But four months ago, Wickremesinghe appointed this same man, who helped fix a major election that cost him the presidency 17 years ago, as minister of public security. The widely despised police who have been using force to break-up public demonstrations work under him.
As the Sunday Times rightly says, it is political necessity – Ranil Wickremesinghe’s survival as president – that is causing the procrastination and shielding the corrupt from the law.
That is more important to him domestically than bending to demands from international institutions and foreign governments, even though it is to them Colombo has turned with begging bowl in hand.

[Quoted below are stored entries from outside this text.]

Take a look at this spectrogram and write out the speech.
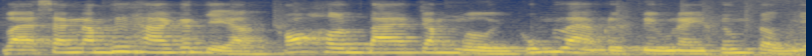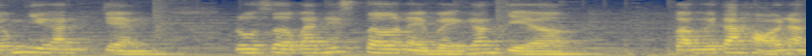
và sang năm thứ hai các anh chị ạ à, có hơn 300 người cũng làm được điều này tương tự giống như anh chàng Roger Bannister này vậy các anh chị ạ à và người ta hỏi rằng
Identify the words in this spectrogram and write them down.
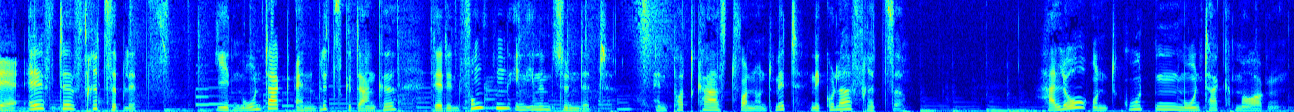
Der elfte Fritzeblitz. Jeden Montag ein Blitzgedanke, der den Funken in Ihnen zündet. Ein Podcast von und mit Nicola Fritze. Hallo und guten Montagmorgen.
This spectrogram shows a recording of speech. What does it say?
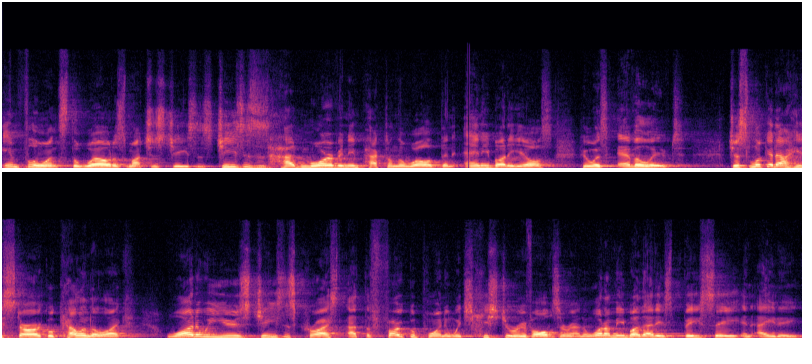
influenced the world as much as Jesus. Jesus has had more of an impact on the world than anybody else who has ever lived. Just look at our historical calendar. Like, why do we use Jesus Christ at the focal point in which history revolves around? And what I mean by that is BC and AD.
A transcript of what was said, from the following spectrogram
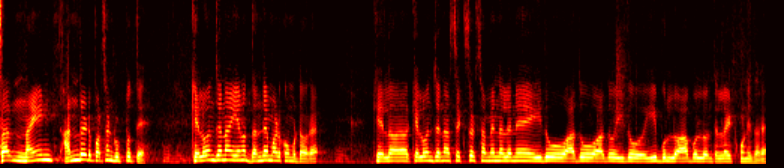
ಸರ್ ನೈನ್ ಹಂಡ್ರೆಡ್ ಪರ್ಸೆಂಟ್ ಹುಟ್ಟುತ್ತೆ. ಕೆಲವೊಂದು ಜನ ಏನೋ ದಂಧೆ ಮಾಡ್ಕೊಂಬಿಟ್ಟವ್ರೆ. ಕೆಲ, ಕೆಲವೊಂದು ಜನ ಸೆಕ್ಸೆಡ್ ಸಮಯನಲ್ಲೇ ಇದು, ಅದು ಅದು, ಇದು, ಈ ಬುಲ್ಲು, ಆ ಬುಲ್ಲು ಅಂತೆಲ್ಲ ಇಟ್ಕೊಂಡಿದ್ದಾರೆ.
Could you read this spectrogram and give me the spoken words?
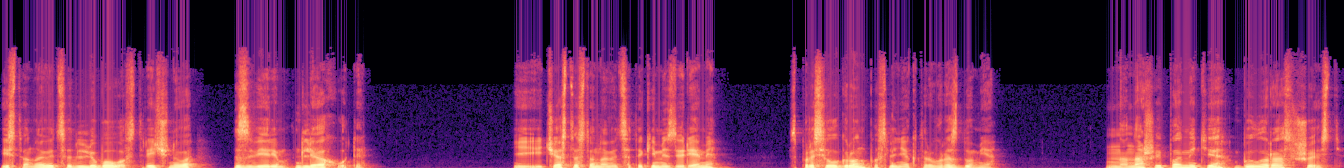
и становится для любого встречного зверем для охоты. «И часто становятся такими зверями?» – спросил Грон после некоторого раздумья. «На нашей памяти было раз шесть»,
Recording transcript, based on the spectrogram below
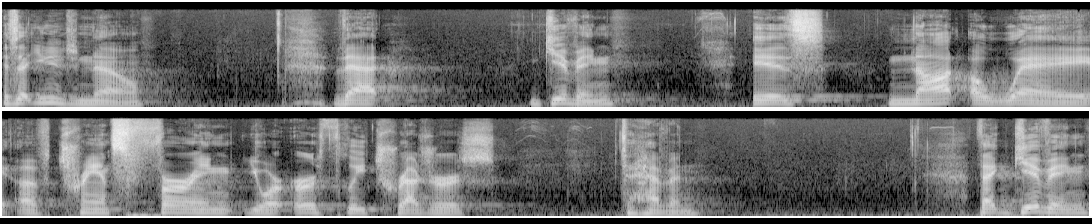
is that you need to know that giving is not a way of transferring your earthly treasures to heaven. That giving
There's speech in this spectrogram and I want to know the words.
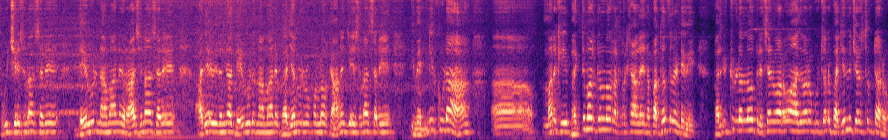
పూజ చేసినా సరే దేవుడి నామాన్ని రాసినా సరే అదేవిధంగా దేవుడి నామాన్ని భజన రూపంలో గానం చేసినా సరే ఇవన్నీ కూడా మనకి భక్తి మార్గంలో రకరకాలైన పద్ధతులు అండి ఇవి. పల్లెటూళ్ళల్లో ప్రతి శనివారం ఆదివారం కూర్చొని భజనలు చేస్తుంటారు.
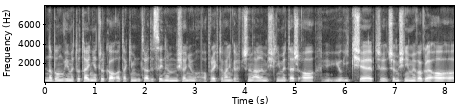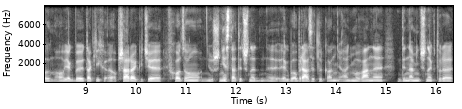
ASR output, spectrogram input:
no bo mówimy tutaj nie tylko o takim tradycyjnym myśleniu o projektowaniu graficznym, ale myślimy też o UX-ie, czy, czy myślimy w ogóle o, o, o jakby takich obszarach, gdzie wchodzą już niestatyczne e, jakby obrazy, tylko animowane, dynamiczne, które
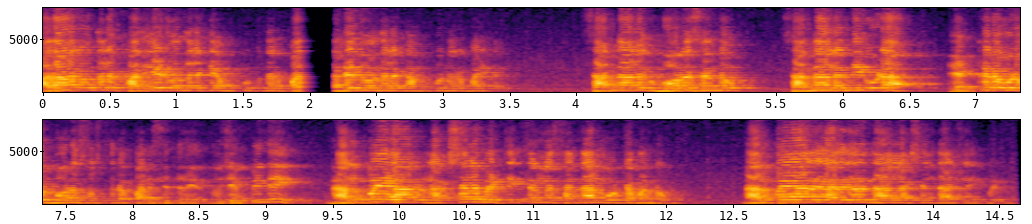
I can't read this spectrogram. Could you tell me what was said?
పదహారు వందలకు పదిహేడు వందలకి అమ్ముకుంటున్నారు పద్దెనిమిది వందలకి అమ్ముకున్నారు బయట. సన్నాలకు బోనస్ అన్నావు. సన్నాలన్నీ కూడా ఎక్కడ కూడా బోనస్ వస్తున్న పరిస్థితి లేదు. నువ్వు చెప్పింది నలభై ఆరు లక్షల మెట్రిక్ టన్ల సన్నాలు కొట్టమన్నావు. నలభై ఆరు కాదు కదా నాలుగు లక్షలు దాటలేకపోయింది పెట్టి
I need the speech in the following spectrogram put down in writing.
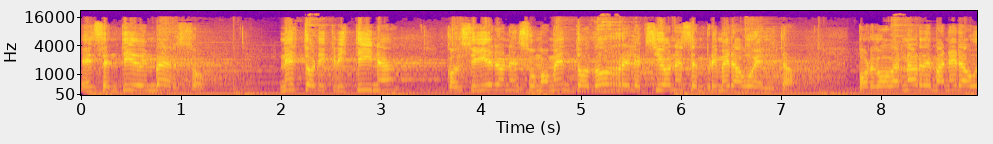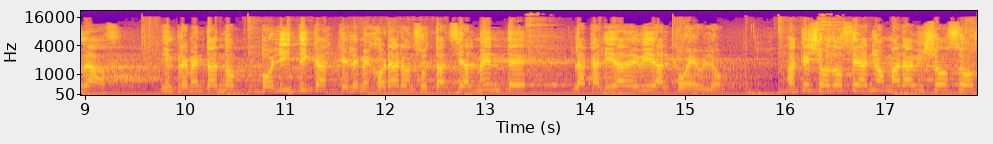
en sentido inverso. Néstor y Cristina consiguieron en su momento dos reelecciones en primera vuelta por gobernar de manera audaz, implementando políticas que le mejoraron sustancialmente la calidad de vida al pueblo. Aquellos 12 años maravillosos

Wickremesinghe assumed his position of power, which he had failed to win by public assent, because of the Rajapaksa clan, whose fading fortunes led it to elevate him first to the premiership and later to the presidency.
It is the Rajapaksa-led Sri Lanka Podujana Peramuna (SLPP, Sri Lanka Peoples Front),with its majority in parliament (though this is now dwindling through defections), that voted Wickremesinghe into the presidential seat. So he is beholden to the SLPP for that. What he would not concede, of course, is that it was the people’s struggle (aragalaya) – which he now denounces, having told parliament the other day he will use the military and emergency powers to crush any similar protests in the future – that created the space for him to reach the top of the political totem.
Without the SLPP’s support, he cannot push through legislation in parliament. For that there has to be a quid pro quo. What it is became clear enough when Wickremesinghe made a categorical statement in parliament that he will not hold national elections until there is economic recovery, which might seem a fair argument.
But was that the real and only reason? The pro-Rajapaksa SLPP does not want an election right now, with its future looking thoroughly bleak, given today’s public antipathy towards the Rajapaksa clan and its cronies for reducing the country and its people to penury.
The next general election is due five years from the last parliamentary election in August 2020, though the president has the option of dissolving parliament any time after two-and-a-half years from the last election.
But he will not do that for at least two reasons. If he does any time after next February, he takes an enormous risk of the SLPP being unceremoniously ousted. Some of the current crop of SLPP legislators are in parliament for the first time. If they are ejected before they complete the full five years, they will not get their pensions and other perks.
Nor does Wickremesinghe want to lose control of parliament, as he prepares to push through unpopular legislation and other reforms that are on the cards.
What had raised public ire now is his decision not to hold general elections and the threat to set his ‘dogs of war’ on any aragalaya-style protests, under cover of emergency rule.
With the World Food Programme and other international agencies saying that millions are in need of food aid and more citizens are slipping into poverty, food security is bound to be a serious challenge to the government.
Wickremesinghe’s references to‘glimmers of hope’ will only antagonise more people in the coming months as rising prices and wider economic hardships begin to bite, and the nation is denied the opportunity to elect a new parliament, and the right to peaceful public protests.
If elections must await economic recovery, who will decide that? Will the sole arbiter be the president, who many argue lacks public legitimacy?
Neville de Silva is a veteran Sri Lankan journalist who held senior roles in Hong Kong at The Standard and worked in London for Gemini News Service. He has been a correspondent for the foreign media including the New York Times and Le Monde. More recently he was Sri Lanka’s Deputy High Commissioner in London